Здраво Emberistas! 🐹
This week: learn how to write async-aware tests 🕰️, there's a new Zoey on the block 📷, outer HTML semantics on the Crash Log Podcast 🎙, and last, but not least, the release of Ember Table 2.0 🎉!
"The Ember community has spent a lot of time thinking about how to make your tests easy to write, dependable, and most importantly, async aware." It's easy in Ember to ensure that your synchronous tests wait for asynchronous actions to complete. 💎
@scalvert gives a great overview of how the
settled helper plays a pivotal role. Thanks to
settled, the test helpers that we use every day—
triggerEvent—know when async operations have completed. We can also use
settled directly to complete an async operation that
@ember/test-helpers doesn't manage.
The author also covers 2 additional tools that help us write async-aware tests:
- ember-test-waiters, to mark the start and end of an async operation that
- test isolation validation, to detect async leakage in tests
So what are you waiting for? Learn how you can write async-aware tests in Ember today!
You might recall that we wrote about @mansona's talk on Empress, Ember's static site/JAMStack product, last week. Hopefully, you'll be inspired to build your own empress-blog template even if you only know HTML and CSS. But wait, there's more!
Ember Table 2.0 (“ET2”) has been rewritten from the ground up to be even more performant and flexible to use cases and was officially launched! Ember Table 1.0 has been renamed to “ember-table-legacy” to avoid confusion.
Some key features that ET2 provides:
- fixed headers, footers, and columns
- column resizing and reordering
- ability to render thousands of rows performantly via occlusion rendering (leveraging vertical-collection)
- compatibility with Ember versions 1.13 through 3.10, with a progressively improved API
One of Ember Octane's most prominent and exciting features - Glimmer Components - approaches HTML semantics of components in a new way: In contrast to traditional components, Glimmer components default to outer HTML semantics, meaning, whichever root HTML element you see declared in your component's template file, is what you're going to get rendered in the DOM.
In the latest episode on the Crash Log Podcast you can now tune into an interesting discussion about the meaning of outer HTML semantics in Glimmer Components and how it affects developer ergonomics. Your podcast presenters @knownasilya and @davewasmer will also chat about Splatattributes and how you can measure and investigate your app's performance when using Fasboot.
Listen to the full episode on the Crash Log Podcast website!
This week we'd like to thank @jrowlingson, @mansona, @NullVoxPopuli, @sivakumar-kailasam, @MelSumner, @jenweber, @llunn, @dnalagatla, @rwjblue, @ryanolsonx, @pzuraq, @simonihmig, @sdebarros, @igorT, @runspired, @HeroicEric, @nummi, @CvX, @dgeb, @makepanic, @tomdale, @chiragpat and @kellyselden for their contributions to Ember and related repositories! 💖
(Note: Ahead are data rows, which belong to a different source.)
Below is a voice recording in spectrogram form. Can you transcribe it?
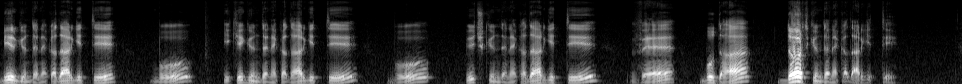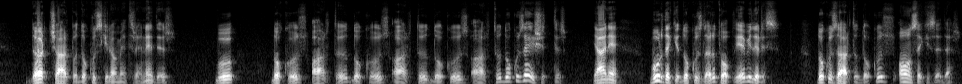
bir günde ne kadar gitti? Bu iki günde ne kadar gitti? Bu üç günde ne kadar gitti? Ve bu da dört günde ne kadar gitti? 4 çarpı 9 kilometre nedir? Bu 9 artı 9 artı 9 artı 9'a eşittir. Yani buradaki 9'ları toplayabiliriz. 9 artı 9, 18 eder.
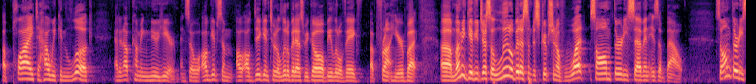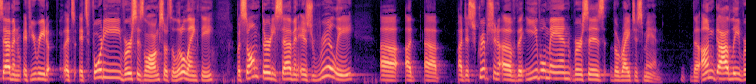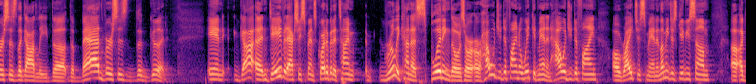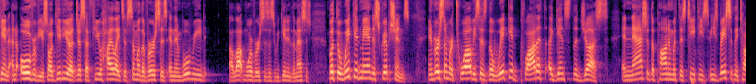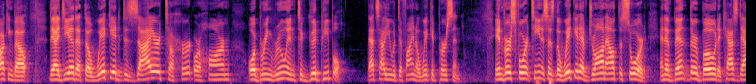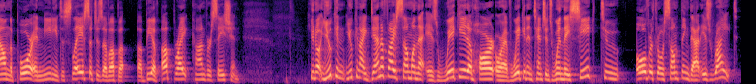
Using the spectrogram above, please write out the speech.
apply to how we can look at an upcoming new year. And so I'll give some, I'll, I'll dig into it a little bit as we go. I'll be a little vague up front here. But um, let me give you just a little bit of some description of what Psalm 37 is about. Psalm 37, if you read, it's, it's 40 verses long, so it's a little lengthy. But Psalm 37 is really uh, a, a, a description of the evil man versus the righteous man, the ungodly versus the godly, the, the bad versus the good. And, God, and David actually spends quite a bit of time really kind of splitting those, or, or how would you define a wicked man and how would you define a righteous man? And let me just give you some, uh, again, an overview. So I'll give you a, just a few highlights of some of the verses, and then we'll read a lot more verses as we get into the message. But the wicked man descriptions. In verse number 12, he says, The wicked plotteth against the just and gnasheth upon him with his teeth. He's, he's basically talking about the idea that the wicked desire to hurt or harm or bring ruin to good people. That's how you would define a wicked person. In verse 14, it says, The wicked have drawn out the sword and have bent their bow to cast down the poor and needy and to slay such as of up, uh, be of upright conversation. You know, you can, you can identify someone that is wicked of heart or have wicked intentions when they seek to overthrow something that is right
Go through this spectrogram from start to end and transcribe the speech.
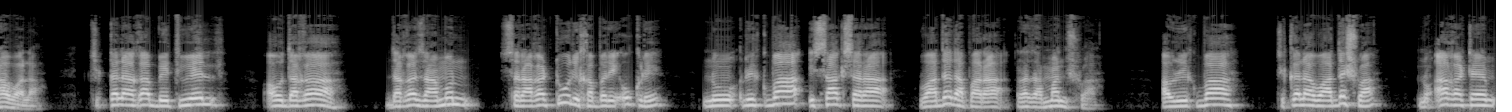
راواله چې کله هغه بیتویل او دغه دغه زامن سره هغه ټولي خبرې وکړي نو رکبا اسحاق سره واده د لپاره رضامند شو او رکبا چې کله واده شو نو هغه ټیم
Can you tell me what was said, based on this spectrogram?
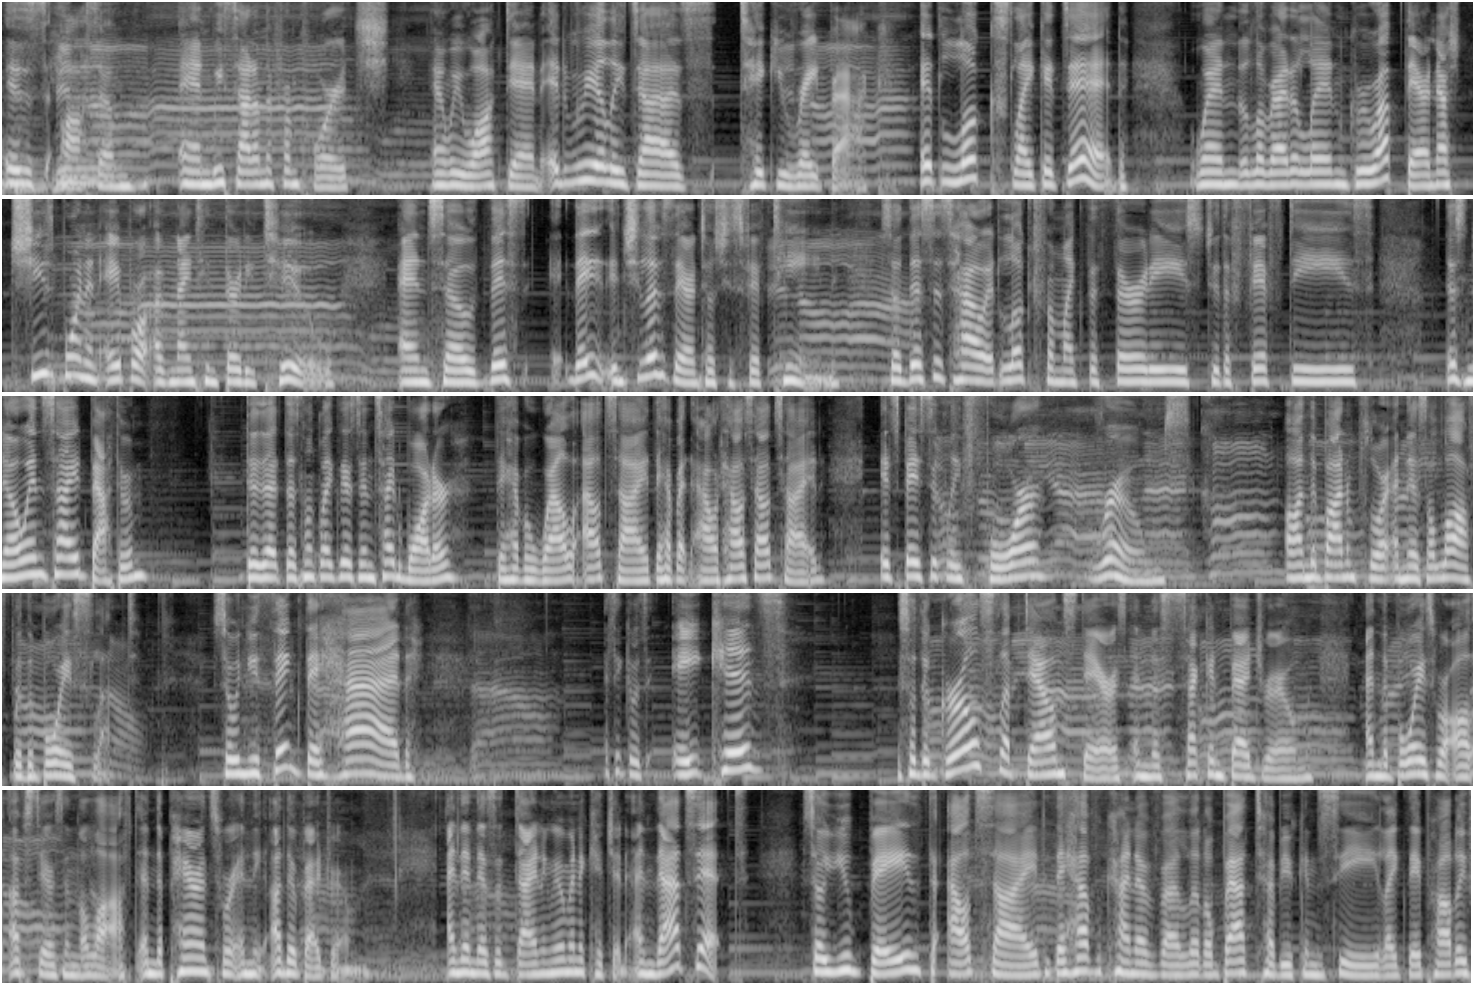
Is awesome. And we sat on the front porch and we walked in. It really does take you right back it looks like it did when Loretta Lynn grew up there. Now she's born in April of 1932. And so this they and she lives there until she's 15. So this is how it looked from like the 30s to the 50s. There's no inside bathroom. That doesn't look like there's inside water. They have a well outside. They have an outhouse outside. It's basically four rooms on the bottom floor, and there's a loft where the boys slept. So when you think they had I think it was eight kids. So the girls slept downstairs in the second bedroom, and the boys were all upstairs in the loft, and the parents were in the other bedroom. And then there's a dining room and a kitchen, and that's it. So you bathed outside. They have kind of a little bathtub you can see. Like they probably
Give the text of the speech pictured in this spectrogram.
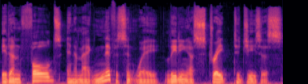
it unfolds in a magnificent way, leading us straight to Jesus.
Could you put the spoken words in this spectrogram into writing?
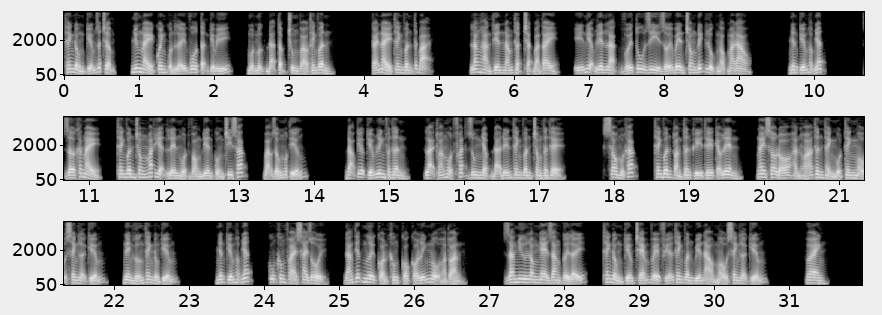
Thanh đồng kiếm rất chậm, nhưng này quanh quẩn lấy vô tận kiếm ý một mực đã tập trung vào thanh vân. Cái này thanh vân thất bại. Lăng hàn thiên nắm thật chặt bàn tay, ý niệm liên lạc với tu di giới bên trong đích lục ngọc ma đao. Nhân kiếm hợp nhất. Giờ khắc này, thanh vân trong mắt hiện lên một vòng điên cuồng chi sắc, bạo giống một tiếng. Đạo kia kiếm linh phân thân, lại thoáng một phát dung nhập đã đến thanh vân trong thân thể. Sau một khắc, thanh vân toàn thân khí thế kéo lên, ngay sau đó hắn hóa thân thành một thanh màu xanh lợi kiếm, nên hướng thanh đồng kiếm. Nhân kiếm hợp nhất, cũng không phải sai rồi, đáng tiếc ngươi còn không có có lĩnh ngộ hoàn toàn. Giang như long nhẹ răng cười lấy, thanh đồng kiếm chém về phía thanh vân biến ảo màu xanh lợi kiếm. Vê anh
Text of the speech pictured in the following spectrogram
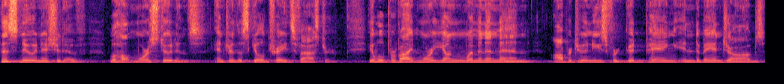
This new initiative will help more students enter the skilled trades faster. It will provide more young women and men opportunities for good paying, in demand jobs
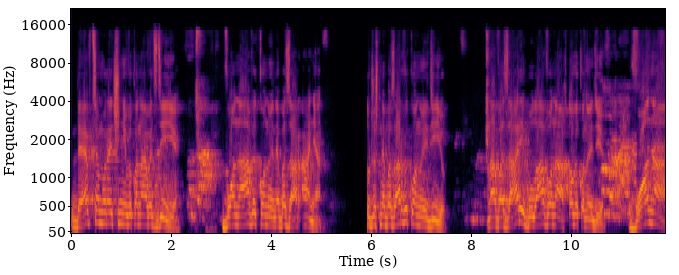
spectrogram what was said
Де в цьому реченні виконавець дії? Вона виконує не базар, Аня. Тут же ж не базар виконує дію. На базарі була вона. Хто виконує дію? Вона.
Wondering about something related to Ember, Ember Data, Glimmer, or addons in the Ember ecosystem, but don't know where to ask? Readers’ Questions are just for you!
Submit your own short and sweet question under bit.ly/ask-ember-core. And don’t worry, there are no silly questions, we appreciate them all - promise! 🤞
That's another wrap! ✨
Chris Ng, Amy Lam, Jessica Jordan, Isaac Lee and the Learning Team